After this list i felt relieved and able to pass on some useful gardening tips to the course participants. And even if they knew all the techniques already, i can remind them of the underlying principles and share my experiences with the various techniques. A fair amount of time on the tours should be devoted to the PC intricacies of the SCW growing area.


Sunday Scheduling

I used a form of the McHarg exclusion technique to work out the schedule of sessions on the Sunday. I made a list of all the sessions i wanted to run, and the time available, and looked at when i couldn't run each session, or set of sessions:

I have 6 hours to use.

Definite sessions - SCW tour (2 hours long), lunch (1 hour long), where now session (30mins), tea break (30 mins) = 4 hours

Possible sessions (2 hours left) - practical (1 hour), Proper Job tour (1 hour), house tour (30 mins), travel to house - 20mins), travel to Proper Job (40mins).

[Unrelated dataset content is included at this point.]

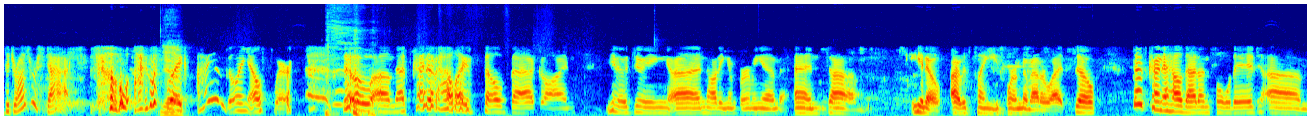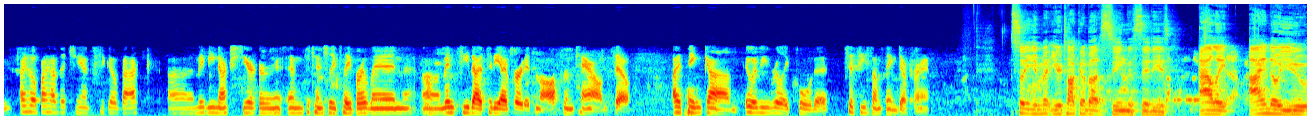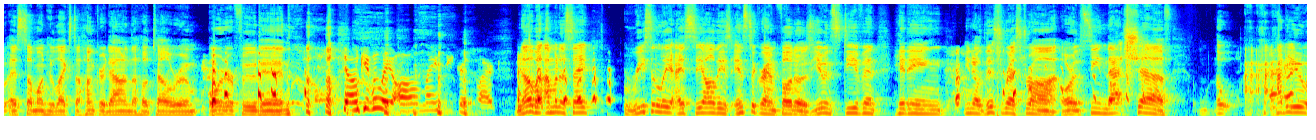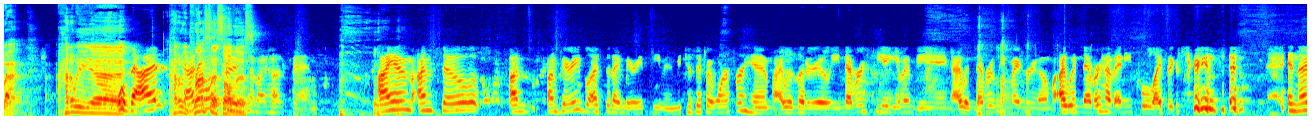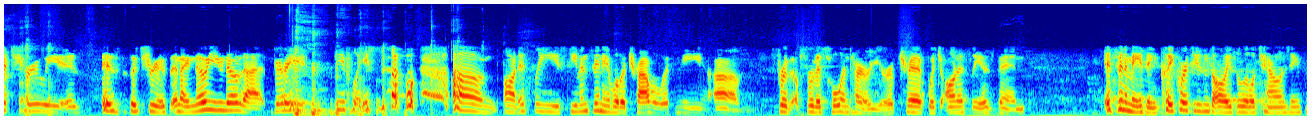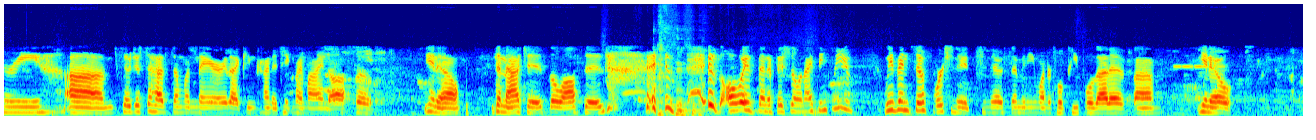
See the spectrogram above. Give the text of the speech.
the draws were stacked. So I was yeah. like, I am going elsewhere. so um, that's kind of how I fell back on, you know, doing uh, Nottingham, Birmingham, and um, you know, I was playing Eastbourne no matter what. So that's kind of how that unfolded. Um, I hope I have the chance to go back uh, maybe next year and potentially play Berlin um, and see that city. I've heard it's an awesome town. So I think um, it would be really cool to to see something different. So you you're talking about seeing the cities. Allie, I know you as someone who likes to hunker down in the hotel room, order food in. Don't give away all my secrets, Mark. no, but I'm gonna say recently I see all these Instagram photos, you and Steven hitting, you know, this restaurant or seeing that chef. How, how do you, how do we, uh, well, that, how do we process all this? To my husband. I am, I'm so, I'm, I'm very blessed that I married Steven because if it weren't for him, I would literally never see a human being. I would never leave my room. I would never have any cool life experiences. And that truly is is the truth, and I know you know that very deeply. So, um, honestly, Steven's been able to travel with me um, for the, for this whole entire Europe trip, which honestly has been it's been amazing. Clay court season's always a little challenging for me, um, so just to have someone there that can kind of take my mind off of, you know, the matches, the losses, is, is always beneficial. And I think we've we've been so fortunate to know so many wonderful people that have um, you know,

In terms of exclusion, lunch has to be sometime between 12 and 2 pm, the travel has to come before the travelled to sessions. The where now session is best at the end. Lunch shouldn't be followed by too sedentary a session, nor one that is too strenuous. I have a strong intuition to do the tour of Steward Wood first thingl. I only have enough time to do either the house visit or the Proper Job tour in the afternoon. The lunch and tea break and 'where now' session all need a warm sheltered space in case of rain, or alternate plans in case it is cold and raining. The house will not offer these things if there is a group of more than 5 of us. To keep the house a possibility, i need to have 2 alternate plans - for good and bad weather. The practical may also become impractical if its tipping it down... The practical cannot happen after leaving SCW for tours, so it must happen directly after lunch. The red words are the plans created through the exclusion technique.



must happen here

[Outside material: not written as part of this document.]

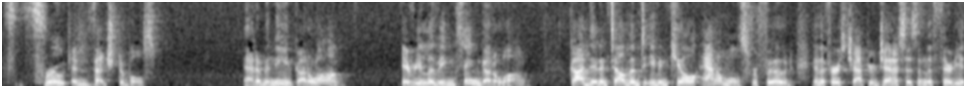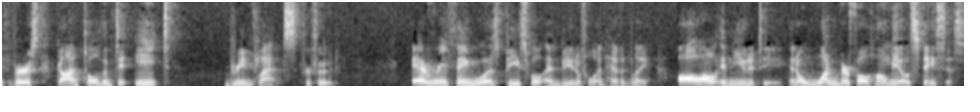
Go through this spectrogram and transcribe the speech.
fruit and vegetables. Adam and Eve got along. Every living thing got along. God didn't tell them to even kill animals for food. In the first chapter of Genesis, in the 30th verse, God told them to eat green plants for food. Everything was peaceful and beautiful and heavenly, all in unity, in a wonderful homeostasis.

cannot happen here

can happen here


SCW tour


proper job travel and tour,

house travel and tour


SCW tour

proper job travel and tour ,

house travel and tour,




proper job travel and tour ,

house travel and tour,






practical if its raining

proper job travel and tour ,

house travel and tour






house travel and tour if its raining

proper job travel and tour,

house travel and tour


where now and closing


proper job travel and tour,

house travel and tour

So this created my timetable for sunday. I decided to let the weather and the participants decide whether they want to do either Proper Job or the practical and the house visit. This means i have to prep both sessions, but they should be relatively straight forward, and good to add to my toolkit of session preps for future courses anyway.


Saturday Scheduling

I quickly reread all the advice i had on teaching and session planning from the ToT course, the Permaculture Teachers Guide and then combined the sessions i wanted to do (from my wild ideas), with Aranya's time allocations for sessions and drew out the sessions pattern from the Tuckman flow. Amazingly, when i had all the sessions i wanted laid out in order, with approximate timings, i was only half an hour over time! So i shaved a little off some of the more generous allocations, and came in perfectIy ending at 5pm. The final timetable and mind map session guides can all be seen on the Final Design page.